Fraud is a huge threat to organizations and businesses of all sizes, and the rise of online sales to all parts of the world has – whilst increasing commercial opportunities – also caused an increase in fraud due to fewer face to face transactions, increased remote payments and more digitizing of customer and financial information.
The ACFE (Association of Fraud Prevention) reported that it’s costing business an average of $150,000 per year in fraud – or five percent of revenue for each business.
Some physical measures to combat fraud such as methods to detect fake currency and the use of tamper proof, secure checks with limited people allowed to sign them help in face to face transactions and payments but online transactions are still vulnerable.
So how can you secure online and other transactions?
Asking cyber security experts to undertake a thorough audit of your systems and procedures is time and money well spent; it enables weak areas and vulnerabilities to be identified and remedial action taken.
It’s preferable to ask expert outsiders to audit your company rather than relying on in-house tech people; they’re too close to the situation and may not be as objective as those from outside would likely be.
Passwords are a basic vulnerability through which cyber criminals try to access a company’s systems and sensitive customer and financial data, so a stringent company-wide password policy is crucial.
Allowing staff access only to those parts of the system relevant to their role is important, as is regularly changing passwords and using newer methods such as two-factor authentication where – along with the password – an access code or similar is required.
Keeping passwords private between colleagues is another basic yet vital precaution as is setting strong passwords with plenty of upper and lower case letters, numbers and symbols.
Card and cash security
Credit card fraud is common as fraudsters use cloned cards – more easily done with more CNP (card not present) transactions.
Spotting suspicious transactions is easier said than done sometimes but it’s important to know some signs; machine learning tech is a worthwhile investment to help systems detect patterns suggesting fraudulent activity.
Bogus cash transactions by way of deliberate use of fake currency should be checked thoroughly using point of sale currency checking equipment and training staff in how to detect fake money.
Helping your staff recognize and resist fraud attempts is important, especially as some fraudulent activity can be highly convincing at first.
For example, phishing emails can work well for fraudsters as they convince the recipient they’ve received an email from a bona fide source such as the IRS (Internal Revenue Service) or a bank asking for specific information.
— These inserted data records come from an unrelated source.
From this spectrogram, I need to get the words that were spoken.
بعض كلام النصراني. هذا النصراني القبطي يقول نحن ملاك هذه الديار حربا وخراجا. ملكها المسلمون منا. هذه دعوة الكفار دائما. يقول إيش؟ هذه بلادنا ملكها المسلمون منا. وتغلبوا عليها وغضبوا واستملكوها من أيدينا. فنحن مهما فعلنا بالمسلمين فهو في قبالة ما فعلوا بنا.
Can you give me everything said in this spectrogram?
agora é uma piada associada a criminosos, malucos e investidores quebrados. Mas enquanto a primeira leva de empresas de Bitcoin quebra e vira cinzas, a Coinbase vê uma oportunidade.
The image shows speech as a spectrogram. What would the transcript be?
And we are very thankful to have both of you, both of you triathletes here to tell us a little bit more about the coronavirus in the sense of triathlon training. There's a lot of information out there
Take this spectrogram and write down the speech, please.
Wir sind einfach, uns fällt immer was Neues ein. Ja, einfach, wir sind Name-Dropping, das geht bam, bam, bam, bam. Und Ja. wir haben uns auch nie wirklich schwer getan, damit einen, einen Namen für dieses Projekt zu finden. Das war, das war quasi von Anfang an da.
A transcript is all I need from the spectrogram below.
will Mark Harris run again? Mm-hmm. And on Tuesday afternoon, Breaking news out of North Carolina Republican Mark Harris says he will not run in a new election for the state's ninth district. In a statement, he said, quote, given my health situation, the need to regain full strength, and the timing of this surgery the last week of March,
Falling for this and clicking the link provided or visiting a bogus website that looks convincing can help the fraudster gain access to systems and passwords.
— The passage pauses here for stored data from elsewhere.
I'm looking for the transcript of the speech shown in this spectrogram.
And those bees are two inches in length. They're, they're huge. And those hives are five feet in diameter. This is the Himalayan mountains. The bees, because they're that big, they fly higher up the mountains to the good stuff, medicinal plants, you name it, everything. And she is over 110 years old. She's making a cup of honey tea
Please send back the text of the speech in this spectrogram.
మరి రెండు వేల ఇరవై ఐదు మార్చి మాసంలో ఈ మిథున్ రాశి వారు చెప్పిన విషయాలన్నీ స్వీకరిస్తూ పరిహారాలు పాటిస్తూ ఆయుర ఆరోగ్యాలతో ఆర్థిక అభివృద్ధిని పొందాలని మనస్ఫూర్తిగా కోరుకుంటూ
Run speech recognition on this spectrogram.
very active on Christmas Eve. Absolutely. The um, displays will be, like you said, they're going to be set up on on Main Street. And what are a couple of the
The importance of password security, remaining vigilant when talking on the phone to customers and suppliers, and other methods should not only be taught to staff but training should be ongoing so as to keep knowledge up to date.